One of the effects of the week-long taxi strike in the Western Cape was warehouses overflowing with stock that was not being delivered to shops and sold to consumers.

Rael Levitt
Rael Levitt
August 11, 2023
Inospace fulfilment warehouse at Island Works Logistics Park
Inospace fulfilment warehouse at Island Works Logistics Park

Inospace, South Africa's largest owner of last-mile delivery logistics parks, has reported that the non-delivery of goods resulted in supply chain chaos, with demand for short-term warehousing space being even higher than during the Covid lockdown period.

Retail was severely impacted by staff absenteeism of close to 70% of staff in many sectors. The Cape Town port was operated with 60% of its staff, thus hampering ship movements, container discharge, and collection/deliveries.

Some goods did not reach production lines, and finished products did not reach consumers. Export activities were also affected due to concerns for staff safety, further affecting the movement of goods and products.

The reported non-attendance of staff and a huge drop in consumers through stores triggered overflowing warehouses across the Cape Peninsula.

According to South Africa's largest last-mile delivery warehouse group, Inospace, there are parallels between the strike's impact on business operations and the effects of Covid-19.

"In many ways, the strike was far worse than the Covid lockdowns. During the pandemic, workers in essential industries came to work and delivered products directly to stores and consumers. With the strike, goods languished in warehouses, and the supply chain was totally seized," says Jacques Weber, Chief Operating Officer of Inospace.
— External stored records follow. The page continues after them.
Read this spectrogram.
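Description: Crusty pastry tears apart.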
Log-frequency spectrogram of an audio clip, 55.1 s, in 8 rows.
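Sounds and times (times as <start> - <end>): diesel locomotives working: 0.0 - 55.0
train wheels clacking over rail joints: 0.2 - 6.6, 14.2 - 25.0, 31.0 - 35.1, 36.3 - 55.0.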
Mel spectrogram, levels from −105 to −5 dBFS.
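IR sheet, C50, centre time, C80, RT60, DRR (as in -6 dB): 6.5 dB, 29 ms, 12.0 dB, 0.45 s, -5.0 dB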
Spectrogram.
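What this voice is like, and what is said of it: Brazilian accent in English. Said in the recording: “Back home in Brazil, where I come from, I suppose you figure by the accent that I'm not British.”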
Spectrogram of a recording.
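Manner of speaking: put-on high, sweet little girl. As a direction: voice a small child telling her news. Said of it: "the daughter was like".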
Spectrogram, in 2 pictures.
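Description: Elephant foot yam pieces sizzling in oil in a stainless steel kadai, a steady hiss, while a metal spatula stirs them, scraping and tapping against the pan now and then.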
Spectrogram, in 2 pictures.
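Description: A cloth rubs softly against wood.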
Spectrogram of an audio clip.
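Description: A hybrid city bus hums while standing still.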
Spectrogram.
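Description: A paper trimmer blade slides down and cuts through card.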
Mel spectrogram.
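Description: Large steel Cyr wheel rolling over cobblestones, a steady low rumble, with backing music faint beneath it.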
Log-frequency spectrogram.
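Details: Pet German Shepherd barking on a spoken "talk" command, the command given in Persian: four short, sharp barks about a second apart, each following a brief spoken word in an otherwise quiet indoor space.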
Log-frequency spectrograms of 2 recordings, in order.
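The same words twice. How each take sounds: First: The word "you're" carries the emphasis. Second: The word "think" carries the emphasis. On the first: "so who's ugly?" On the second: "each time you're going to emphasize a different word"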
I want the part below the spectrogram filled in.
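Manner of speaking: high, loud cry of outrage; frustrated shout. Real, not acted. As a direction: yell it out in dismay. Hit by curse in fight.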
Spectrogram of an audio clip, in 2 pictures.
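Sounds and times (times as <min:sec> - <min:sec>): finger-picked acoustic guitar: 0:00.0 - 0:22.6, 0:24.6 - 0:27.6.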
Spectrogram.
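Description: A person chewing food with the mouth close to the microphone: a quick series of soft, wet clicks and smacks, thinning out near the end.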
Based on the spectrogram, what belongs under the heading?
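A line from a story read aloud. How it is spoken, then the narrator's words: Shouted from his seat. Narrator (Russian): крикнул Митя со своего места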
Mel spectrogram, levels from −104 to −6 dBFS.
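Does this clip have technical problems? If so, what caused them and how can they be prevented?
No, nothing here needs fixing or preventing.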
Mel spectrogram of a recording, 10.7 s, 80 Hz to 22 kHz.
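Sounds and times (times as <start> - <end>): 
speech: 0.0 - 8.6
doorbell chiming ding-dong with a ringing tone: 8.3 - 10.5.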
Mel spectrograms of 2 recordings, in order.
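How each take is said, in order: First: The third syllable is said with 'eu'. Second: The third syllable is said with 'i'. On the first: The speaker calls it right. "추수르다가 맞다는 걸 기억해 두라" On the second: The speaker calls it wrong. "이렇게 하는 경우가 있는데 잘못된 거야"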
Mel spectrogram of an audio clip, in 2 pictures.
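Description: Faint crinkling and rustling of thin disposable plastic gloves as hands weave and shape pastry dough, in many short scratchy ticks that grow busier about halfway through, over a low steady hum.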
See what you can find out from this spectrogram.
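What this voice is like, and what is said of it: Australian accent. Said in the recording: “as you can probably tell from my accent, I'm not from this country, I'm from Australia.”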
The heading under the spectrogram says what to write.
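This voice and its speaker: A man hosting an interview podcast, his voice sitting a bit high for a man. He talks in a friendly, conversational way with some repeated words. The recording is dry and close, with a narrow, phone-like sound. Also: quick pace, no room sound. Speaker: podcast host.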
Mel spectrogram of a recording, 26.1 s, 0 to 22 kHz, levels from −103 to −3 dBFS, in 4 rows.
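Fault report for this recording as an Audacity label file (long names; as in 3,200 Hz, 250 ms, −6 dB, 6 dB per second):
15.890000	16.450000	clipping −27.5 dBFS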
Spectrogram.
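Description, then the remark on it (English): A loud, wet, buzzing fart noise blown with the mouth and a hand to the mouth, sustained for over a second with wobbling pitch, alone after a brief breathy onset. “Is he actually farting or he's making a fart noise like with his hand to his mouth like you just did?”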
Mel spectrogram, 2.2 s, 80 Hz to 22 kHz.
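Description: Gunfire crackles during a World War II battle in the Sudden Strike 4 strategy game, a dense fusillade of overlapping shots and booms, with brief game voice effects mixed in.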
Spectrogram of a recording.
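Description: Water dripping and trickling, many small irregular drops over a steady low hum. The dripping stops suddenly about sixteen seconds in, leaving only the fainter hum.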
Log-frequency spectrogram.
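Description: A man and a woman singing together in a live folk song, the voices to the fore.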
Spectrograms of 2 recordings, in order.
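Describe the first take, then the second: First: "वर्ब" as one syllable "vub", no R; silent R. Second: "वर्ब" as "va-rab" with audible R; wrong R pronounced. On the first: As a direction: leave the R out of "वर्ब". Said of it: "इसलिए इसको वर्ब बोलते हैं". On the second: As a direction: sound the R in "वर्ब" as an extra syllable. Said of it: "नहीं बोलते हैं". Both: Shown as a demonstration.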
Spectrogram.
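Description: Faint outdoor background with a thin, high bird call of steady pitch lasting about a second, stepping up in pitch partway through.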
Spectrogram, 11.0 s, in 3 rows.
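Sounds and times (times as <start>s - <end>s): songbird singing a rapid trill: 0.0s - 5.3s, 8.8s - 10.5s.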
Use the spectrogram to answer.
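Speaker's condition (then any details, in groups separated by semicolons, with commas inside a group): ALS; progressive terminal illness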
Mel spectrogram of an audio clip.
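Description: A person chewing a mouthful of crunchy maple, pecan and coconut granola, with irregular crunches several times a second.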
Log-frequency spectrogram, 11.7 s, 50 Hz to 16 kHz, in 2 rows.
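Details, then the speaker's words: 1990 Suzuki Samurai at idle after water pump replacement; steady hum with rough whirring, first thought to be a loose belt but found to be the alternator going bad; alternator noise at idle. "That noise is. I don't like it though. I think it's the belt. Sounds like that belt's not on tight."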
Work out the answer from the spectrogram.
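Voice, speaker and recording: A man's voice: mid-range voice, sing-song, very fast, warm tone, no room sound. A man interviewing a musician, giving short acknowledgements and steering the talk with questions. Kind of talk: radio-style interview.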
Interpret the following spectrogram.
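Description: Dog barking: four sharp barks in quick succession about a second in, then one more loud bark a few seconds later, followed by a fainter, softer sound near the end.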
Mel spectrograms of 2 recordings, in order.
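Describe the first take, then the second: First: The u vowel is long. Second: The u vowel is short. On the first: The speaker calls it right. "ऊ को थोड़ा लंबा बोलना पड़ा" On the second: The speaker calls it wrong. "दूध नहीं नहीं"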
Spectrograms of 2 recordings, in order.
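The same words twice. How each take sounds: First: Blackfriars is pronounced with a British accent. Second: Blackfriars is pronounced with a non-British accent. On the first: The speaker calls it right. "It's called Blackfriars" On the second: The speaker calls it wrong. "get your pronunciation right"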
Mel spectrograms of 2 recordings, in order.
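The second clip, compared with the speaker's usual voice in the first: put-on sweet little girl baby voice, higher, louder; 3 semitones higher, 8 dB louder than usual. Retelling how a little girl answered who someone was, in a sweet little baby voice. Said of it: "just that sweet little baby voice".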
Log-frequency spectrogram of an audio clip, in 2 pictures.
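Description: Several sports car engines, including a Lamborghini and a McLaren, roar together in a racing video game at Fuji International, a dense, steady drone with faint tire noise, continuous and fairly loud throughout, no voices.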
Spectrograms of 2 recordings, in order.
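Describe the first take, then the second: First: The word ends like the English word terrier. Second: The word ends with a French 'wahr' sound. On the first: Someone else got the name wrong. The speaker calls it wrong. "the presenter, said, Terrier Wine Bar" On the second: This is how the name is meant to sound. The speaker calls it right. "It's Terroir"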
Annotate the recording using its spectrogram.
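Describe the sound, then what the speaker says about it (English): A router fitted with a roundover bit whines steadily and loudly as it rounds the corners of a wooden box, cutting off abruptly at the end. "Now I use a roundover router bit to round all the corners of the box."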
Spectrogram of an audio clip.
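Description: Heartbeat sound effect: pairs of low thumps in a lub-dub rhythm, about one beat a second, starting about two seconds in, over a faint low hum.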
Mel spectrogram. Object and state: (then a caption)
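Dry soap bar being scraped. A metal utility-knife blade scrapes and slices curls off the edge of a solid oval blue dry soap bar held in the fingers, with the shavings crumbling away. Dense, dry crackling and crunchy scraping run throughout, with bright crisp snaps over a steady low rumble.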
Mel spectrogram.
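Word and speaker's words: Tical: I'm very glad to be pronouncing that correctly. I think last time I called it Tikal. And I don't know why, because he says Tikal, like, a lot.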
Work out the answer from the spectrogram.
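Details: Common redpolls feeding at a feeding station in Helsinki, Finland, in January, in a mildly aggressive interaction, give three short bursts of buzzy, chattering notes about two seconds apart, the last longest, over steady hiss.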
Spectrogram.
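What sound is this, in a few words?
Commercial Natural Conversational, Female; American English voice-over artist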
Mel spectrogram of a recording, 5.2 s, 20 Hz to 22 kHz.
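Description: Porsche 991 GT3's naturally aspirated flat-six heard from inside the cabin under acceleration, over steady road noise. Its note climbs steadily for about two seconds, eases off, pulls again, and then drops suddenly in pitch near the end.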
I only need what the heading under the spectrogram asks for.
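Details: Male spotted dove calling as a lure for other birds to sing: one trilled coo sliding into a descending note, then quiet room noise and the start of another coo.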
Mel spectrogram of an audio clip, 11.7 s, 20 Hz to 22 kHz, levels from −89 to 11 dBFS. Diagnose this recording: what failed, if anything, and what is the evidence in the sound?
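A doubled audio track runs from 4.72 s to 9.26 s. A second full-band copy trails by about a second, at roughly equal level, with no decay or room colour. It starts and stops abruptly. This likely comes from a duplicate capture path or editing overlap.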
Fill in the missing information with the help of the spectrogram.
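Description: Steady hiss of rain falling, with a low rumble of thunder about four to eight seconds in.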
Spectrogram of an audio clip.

With piles of inventory stacking up, Inospace's call centres are still being inundated with requests for short-term warehouse space. As a result of the strike, warehouses are swamped with increased inventory, and space has become extremely limited.

Inospace, which launched an outsourced shared warehouse offering last month, is bursting at the seams as goods that came in have not been delivered to end-user consumers.

"During the Covid era, the seizing up of supply chains caused two years of disruption. After over two years of chronic supply chain headaches, inventory management is now a central focus for retailers and industrial companies. But the strike and inventory situation caught us off guard," said Weber.  

The strike has not only affected and triggered unprecedented demand for short-term warehouse space but has also caused property management issues for many Cape Town property companies.

"Chronic staff shortages have meant that we have had to take drastic measures to find security guards, cleaning staff and maintenance personnel," said Weber. "Our new outsourced warehousing offering has been the largest recipient of the taxi strike. We pulled out all the stops to keep our fulfilment centre open, and people were working 24-hour shifts, with the 300% increase in warehousing demand".

According to Weber, the demand for outsourced warehousing will grow as companies realise they don't need to only enter into long-term leases to secure warehousing. "If there is one thing that we can learn, it is that supply chain disruptions are a permanent feature of business today and offering flexible leases in traditional dedicated spaces, and scalable warehousing in shared facilities is a game changer in the warehousing sector".